Melanoma, The Color-Blind Killer

Melanoma, The Color-Blind Killer

I am fair-skinned. I have known for decades that I am especially susceptible to skin damage and disease from exposure to the sun. This has been drummed into me and I recognize that many of my fair-skinned friends are equally at risk. I grew up in Southern California and many of my childhood buddies were of northern European origin. We all baked together at Newport Beach or Zuma Beach in Malibu. Growing up in Los Angeles, I had friends of color, as well. African-Americans, Latinos, Asian, Native Americans: we all grew up together in one, big melting pot. What about them? What about their sun exposure? We all grew up under the same gold orb.

Study across race

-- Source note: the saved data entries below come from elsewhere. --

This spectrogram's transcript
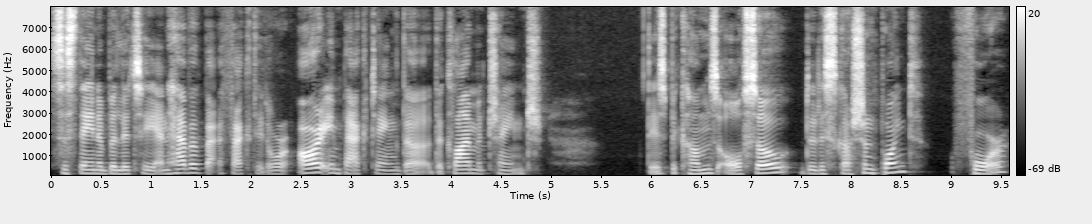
sustainability and have affected or are impacting the, the climate change, this becomes also the discussion point for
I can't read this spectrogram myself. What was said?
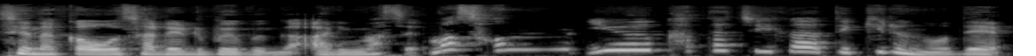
背中を押される部分があります。まあそんいう形ができるので、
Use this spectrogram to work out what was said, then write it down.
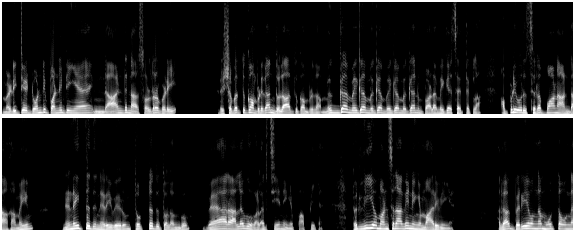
மெடிடேட் ஒண்டி பண்ணிட்டீங்க. இந்த ஆண்டு நான் சொல்கிறபடி ரிஷபத்துக்கும் அப்படிதான் துலாத்துக்கும் அப்படிதான். மிக மிக மிக மிக மிகன்னு பல மிக சேர்த்துக்கலாம். அப்படி ஒரு சிறப்பான ஆண்டாக அமையும். நினைத்தது நிறைவேறும் தொட்டது தொடங்கும். வேற அளவு வளர்ச்சியை நீங்க பார்ப்பீங்க பெரிய மனுஷனாகவே நீங்க மாறுவீங்க. அதாவது பெரியவங்க மூத்தவங்க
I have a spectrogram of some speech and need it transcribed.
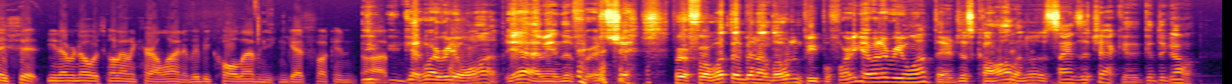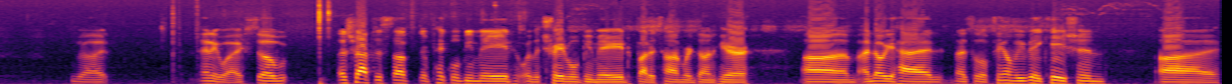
Hey, shit, you never know what's going on in Carolina. Maybe call them and you can get fucking. you, Uh, you get whoever you want. Yeah, I mean, the, for, for for what they've been unloading people for, you get whatever you want there. Just call and it signs the check. Uh, Good to go. Right. anyway, so let's wrap this up. The pick will be made, or the trade will be made by the time we're done here. Um, I know you had a nice little family vacation. Uh,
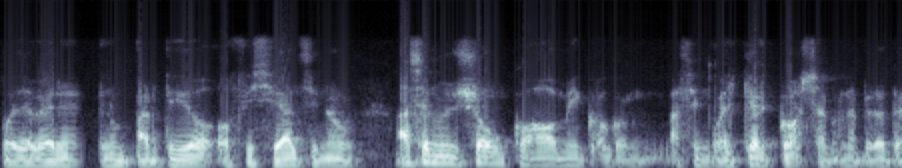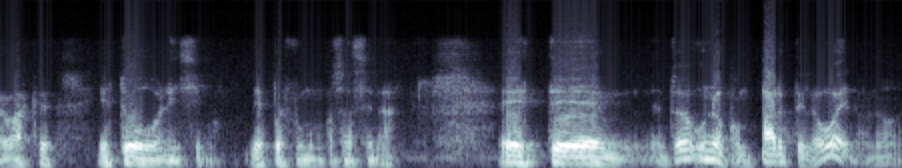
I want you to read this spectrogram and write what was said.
puede ver en un partido oficial, sino hacen un show cómico, con, hacen cualquier cosa con la pelota de básquet, y estuvo buenísimo. Después fuimos a cenar. Este, entonces uno comparte lo bueno, ¿no?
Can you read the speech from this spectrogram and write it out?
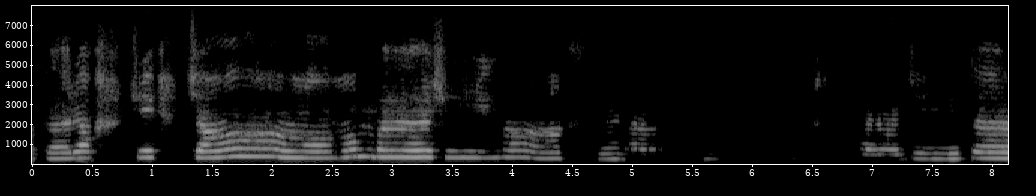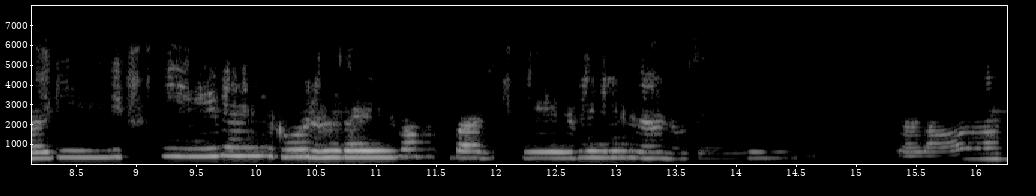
कर शिवा 진짜기 이른 구를 대범반 예배는 우세는 사람을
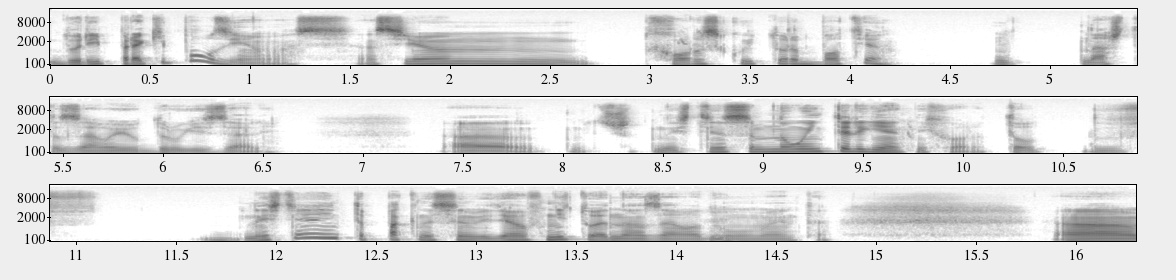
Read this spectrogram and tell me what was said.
дори преки ползи имам аз. Аз имам хора, с които работя от нашата зала и от други зали. А, наистина са много интелигентни хора. То, в... Наистина нито пак не съм видял в нито една зала до момента. А,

According to a recent study in the Journal of the American Academy of Dermatology, non-Hispanic, African Americans had the lowest rates of melanoma diagnoses.1 Unfortunately they were also most likely to be diagnosed at a later stage.1 In this study, researchers found that white patients had the longest survival time, followed by Hispanic, Asian American/Native American/Pacific Islander and those of African American heritage.1 The proportion of later stage melanoma (stage ll-lV) was greater in the African American Community as well.1

Awareness and information are critical

The researchers concluded that these results suggest that “more emphasis is needed for melanoma screening and awareness in non-white populations to improve survival outcomes.”1 This seems intuitive, but I must admit that I have seen people that are not aware of the sun’s danger across all races and ethnicities. More than a few times, I have heard people discourage people of color from using sunscreen or protecting themselves. Typically, it goes something like this, “At least you don’t have to worry about getting sun burnt.” Not really a helpful comment, is it?

Will this lead to behavioral changes?

Another recent study found racial disparities in the usage of sunscreen.2 The research showed that sunscreen usage is “particularly low among certain groups such as men, non-Hispanic blacks, those with less sun-sensitive skin, and those with lower incomes.”2 The researchers concluded that these demographic groups may benefit from further information about sunscreen usage and how other environmental supports (such as shade in outdoor settings) could provide additional safety from the sun.

Skin cancer and color

People of color are not exempt from melanoma and “actually more susceptible to the least common subtype of the disease, known as acral lentiginous melanoma.”3 This is the form of melanoma found on the palms of hands and soles of feet and under nails. These unexpected locations and can be easily missed or ignored. Diligence and information are critical.

Thinking broadly

Lower survival rates and less sunscreen usage among non-whites may have some correlation, but it appears that further research should be done. Rather than speculate particular causes for these differences, I would rather reach some broader conclusions. The sun’s rays are damaging to everyone, maybe not to the same degree and in the same way, but UV rays fall on everyone, just like the rain. Everyone should understand this and realize they are at risk and that their behaviors can mitigate these risks.

Sun safety for everyone

No matter who you are, protect yourself from the sun. Natural melanin may provide some protection, but it is still important to think about sun safety and get check-ups. When it comes to sun protection, ignorance is not bliss. Good information and responsible behavior can save lives. Let’s all encourage each other in this.

This article represents the opinions, thoughts, and experiences of the author; none of this content has been paid for by any advertiser. The SkinCancer.net team does not recommend or endorse any products or treatments discussed herein. Learn more about how we maintain editorial integrity here.
View References

Comments

Poll